[THE DATA]
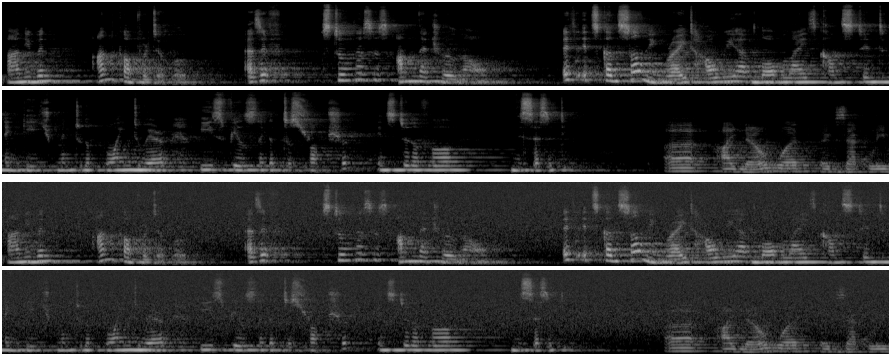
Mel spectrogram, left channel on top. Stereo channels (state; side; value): noise; right; hiss, 7 dB below the sound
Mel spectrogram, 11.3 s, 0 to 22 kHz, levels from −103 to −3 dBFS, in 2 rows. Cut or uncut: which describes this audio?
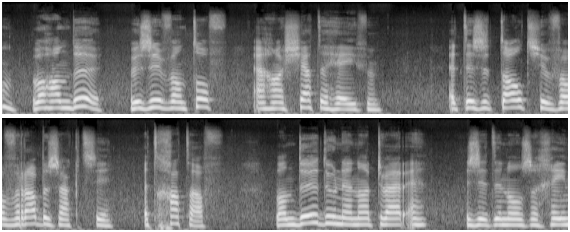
uncut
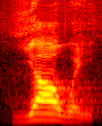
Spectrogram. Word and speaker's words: Yahweh: In the Hebrew, those are the letters YHWH. And we believe it is pronounced Yahweh.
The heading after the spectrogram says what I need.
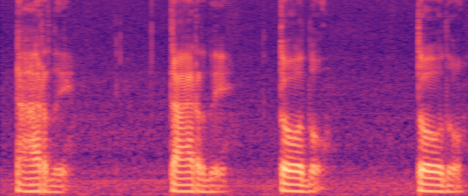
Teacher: It's softer and dental. The tongue touches the teeth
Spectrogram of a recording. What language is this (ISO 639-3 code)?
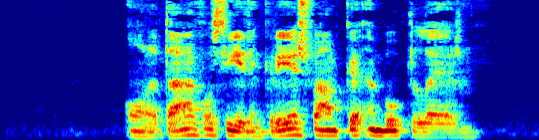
fry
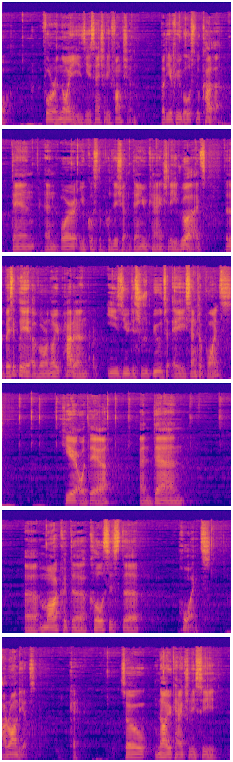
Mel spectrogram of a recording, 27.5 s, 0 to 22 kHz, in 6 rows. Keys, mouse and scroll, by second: 3.5-4.5 ctrl+shift+drag, 4.5-5.9 shift+middle drag, 5.9-7.1 ctrl+shift+drag, 7.1-12.5 ctrl+middle drag, 12.5 click, 12.9 d, 13.1-22.4 drag, 22.4 d, 24.9-26.1 drag.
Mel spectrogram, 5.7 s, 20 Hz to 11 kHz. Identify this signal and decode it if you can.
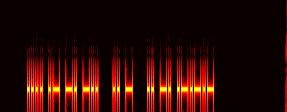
Morse code, heard as a keyed tone, about 28 wpm, 700 Hz. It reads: HAND IT IN.
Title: Sentences from Top 200 Words 28wpm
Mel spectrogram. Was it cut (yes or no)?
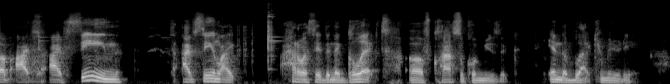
yes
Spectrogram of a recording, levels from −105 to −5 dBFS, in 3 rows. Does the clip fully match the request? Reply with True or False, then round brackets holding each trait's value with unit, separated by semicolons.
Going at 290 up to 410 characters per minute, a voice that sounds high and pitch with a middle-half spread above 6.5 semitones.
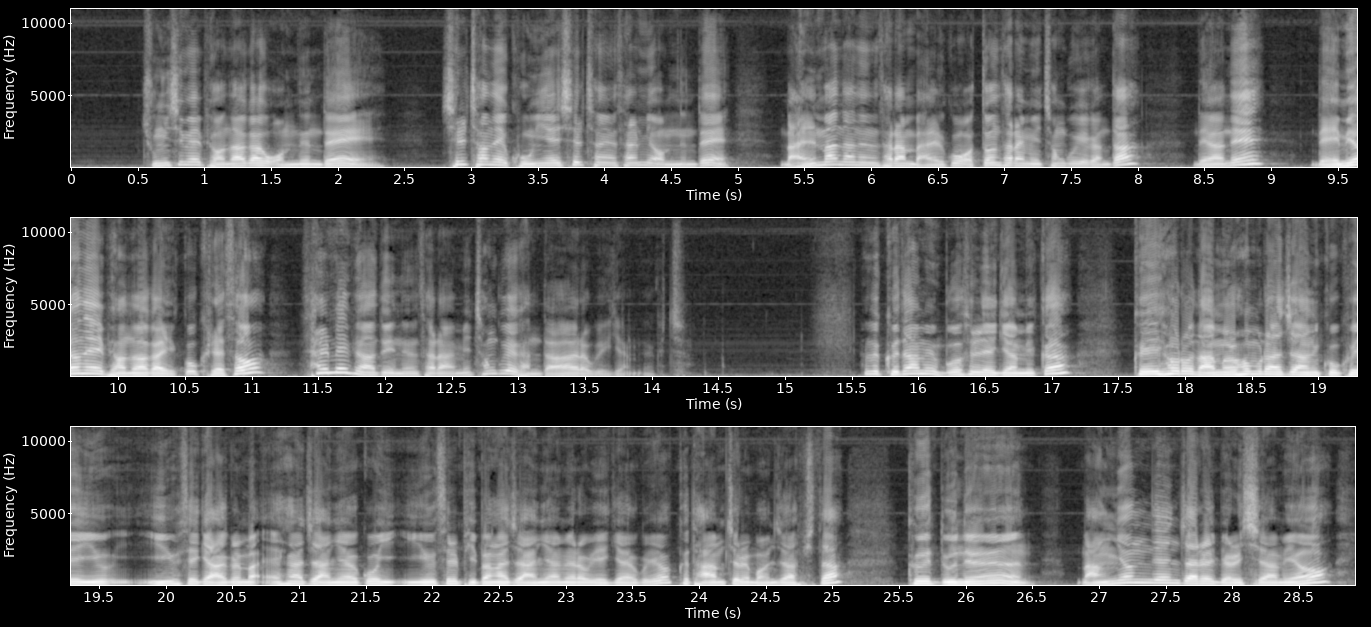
False (335 characters per minute; 140 Hz; 7.0 semitones)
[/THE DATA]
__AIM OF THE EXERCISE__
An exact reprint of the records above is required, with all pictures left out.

__ANSWER SECTION__
Mel spectrogram, left channel on top. Stereo channels (state; side; value): noise; right; hiss, 7 dB below the sound
Mel spectrogram, 11.3 s, 0 to 22 kHz, levels from −103 to −3 dBFS, in 2 rows. Cut or uncut: which describes this audio?
uncut
Spectrogram. Word and speaker's words: Yahweh: In the Hebrew, those are the letters YHWH. And we believe it is pronounced Yahweh.
The heading after the spectrogram says what I need.
Teacher: It's softer and dental. The tongue touches the teeth
Spectrogram of a recording. What language is this (ISO 639-3 code)?
fry
Mel spectrogram of a recording, 27.5 s, 0 to 22 kHz, in 6 rows. Keys, mouse and scroll, by second: 3.5-4.5 ctrl+shift+drag, 4.5-5.9 shift+middle drag, 5.9-7.1 ctrl+shift+drag, 7.1-12.5 ctrl+middle drag, 12.5 click, 12.9 d, 13.1-22.4 drag, 22.4 d, 24.9-26.1 drag.
Mel spectrogram, 5.7 s, 20 Hz to 11 kHz. Identify this signal and decode it if you can.
Morse code, heard as a keyed tone, about 28 wpm, 700 Hz. It reads: HAND IT IN.
Title: Sentences from Top 200 Words 28wpm
Mel spectrogram. Was it cut (yes or no)?
yes
Spectrogram of a recording, levels from −105 to −5 dBFS, in 3 rows. Does the clip fully match the request? Reply with True or False, then round brackets holding each trait's value with unit, separated by semicolons.
Going at 290 up to 410 characters per minute, a voice that sounds high and pitch with a middle-half spread above 6.5 semitones.
False (335 characters per minute; 140 Hz; 7.0 semitones)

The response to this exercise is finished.